One of the plasma injection chambers at P2i used for coating devices in the Ion-Mask layer.
A product originally developed for the military (isn't it always those guys who get the coolest toys?) may help protect mobile devices from the inclemency of British weather. The tech, currently working under the absolutely awesome name of Ion-Mask, allows things like mobile 'phones to be used under water.
Developed at P2i
, part of the Defence Science and Technology Laboratory in Porton Down, the Ion-Mask technology originally came about as part of research into creating protective NBC-proof (Nuclear and Biological Contaminants) clothing for soldiers.
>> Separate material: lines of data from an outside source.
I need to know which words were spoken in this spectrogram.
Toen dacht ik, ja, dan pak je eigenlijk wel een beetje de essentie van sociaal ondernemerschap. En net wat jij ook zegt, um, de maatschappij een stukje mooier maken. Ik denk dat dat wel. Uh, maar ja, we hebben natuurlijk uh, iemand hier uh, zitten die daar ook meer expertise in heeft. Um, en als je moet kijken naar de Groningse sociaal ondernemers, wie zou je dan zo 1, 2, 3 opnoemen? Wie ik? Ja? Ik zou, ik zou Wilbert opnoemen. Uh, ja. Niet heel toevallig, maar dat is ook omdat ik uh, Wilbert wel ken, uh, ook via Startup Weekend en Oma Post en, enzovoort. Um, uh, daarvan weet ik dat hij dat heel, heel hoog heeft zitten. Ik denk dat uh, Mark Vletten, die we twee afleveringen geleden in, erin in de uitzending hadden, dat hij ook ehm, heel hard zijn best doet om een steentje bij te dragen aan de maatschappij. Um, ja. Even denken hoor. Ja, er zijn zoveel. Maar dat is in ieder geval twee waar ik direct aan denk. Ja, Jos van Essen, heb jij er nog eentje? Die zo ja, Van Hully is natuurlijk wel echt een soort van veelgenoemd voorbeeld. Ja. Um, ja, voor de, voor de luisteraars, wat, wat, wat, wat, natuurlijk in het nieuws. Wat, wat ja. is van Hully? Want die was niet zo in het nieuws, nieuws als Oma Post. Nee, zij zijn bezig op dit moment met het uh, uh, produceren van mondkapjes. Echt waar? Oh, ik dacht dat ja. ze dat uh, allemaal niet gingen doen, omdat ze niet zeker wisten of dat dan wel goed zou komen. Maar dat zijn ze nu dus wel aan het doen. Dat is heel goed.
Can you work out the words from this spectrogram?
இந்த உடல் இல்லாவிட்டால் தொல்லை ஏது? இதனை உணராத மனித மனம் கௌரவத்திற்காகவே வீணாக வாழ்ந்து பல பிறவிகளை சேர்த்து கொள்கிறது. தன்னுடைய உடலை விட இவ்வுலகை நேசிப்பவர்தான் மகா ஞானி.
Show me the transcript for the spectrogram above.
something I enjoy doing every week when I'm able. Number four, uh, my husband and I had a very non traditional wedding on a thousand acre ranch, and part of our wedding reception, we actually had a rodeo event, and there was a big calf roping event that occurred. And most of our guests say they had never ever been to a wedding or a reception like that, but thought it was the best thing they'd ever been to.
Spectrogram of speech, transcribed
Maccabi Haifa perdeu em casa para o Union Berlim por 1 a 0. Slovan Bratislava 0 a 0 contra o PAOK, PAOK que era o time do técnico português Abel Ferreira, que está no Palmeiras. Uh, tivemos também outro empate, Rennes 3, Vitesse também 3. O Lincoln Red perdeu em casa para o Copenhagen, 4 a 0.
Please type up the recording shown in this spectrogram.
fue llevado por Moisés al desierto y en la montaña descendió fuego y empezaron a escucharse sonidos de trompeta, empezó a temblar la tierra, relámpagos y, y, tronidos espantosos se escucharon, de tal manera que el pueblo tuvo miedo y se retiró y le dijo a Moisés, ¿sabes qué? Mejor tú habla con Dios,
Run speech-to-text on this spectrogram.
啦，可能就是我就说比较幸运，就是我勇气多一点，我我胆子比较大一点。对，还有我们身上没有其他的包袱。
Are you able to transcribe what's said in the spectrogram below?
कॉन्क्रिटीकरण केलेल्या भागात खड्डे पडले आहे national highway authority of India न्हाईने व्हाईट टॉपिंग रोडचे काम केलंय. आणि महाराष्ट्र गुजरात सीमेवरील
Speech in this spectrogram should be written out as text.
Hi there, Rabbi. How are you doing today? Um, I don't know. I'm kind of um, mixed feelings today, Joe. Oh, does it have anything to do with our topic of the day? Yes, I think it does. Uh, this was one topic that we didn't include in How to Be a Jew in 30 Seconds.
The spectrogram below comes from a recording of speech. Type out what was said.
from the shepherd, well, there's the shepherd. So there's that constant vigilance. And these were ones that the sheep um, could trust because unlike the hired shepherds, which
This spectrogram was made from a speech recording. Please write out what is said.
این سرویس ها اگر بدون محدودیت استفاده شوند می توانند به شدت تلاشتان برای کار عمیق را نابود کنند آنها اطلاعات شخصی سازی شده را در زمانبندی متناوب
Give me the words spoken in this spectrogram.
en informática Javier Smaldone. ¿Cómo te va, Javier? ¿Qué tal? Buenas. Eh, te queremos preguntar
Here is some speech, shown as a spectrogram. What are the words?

The Ion-Mask layer is bonded to the material (or MP3 player) via plasma injection, and the company claims it alters the surface at a 'molecular level' to repel oil and water.
The technology is apparently good enough to allow a treated mobile 'phone to be used while underwater, although how you'd make yourself understood whilst drowning isn't mentioned.
Ion-Mask certainly shows promise, providing the cost of treating devices isn't too high. We've all worried about our precious electronic companions when we're caught in a downpour, although I can usually bear to be parted from mine long enough to take a quick dip in the pool.
The company has not yet announced partnerships with any manufacturers, and the only place you can get your device treated with the tech is at their home base in Wiltshire; it looks like we might be waiting a while before we see this technology used on a commercial level.
Fancy making the trip just to ensure your iPod will keep working after a dip in the sea, or are you happy leaving your devices at home when the weather turns foul? Let us know via the forums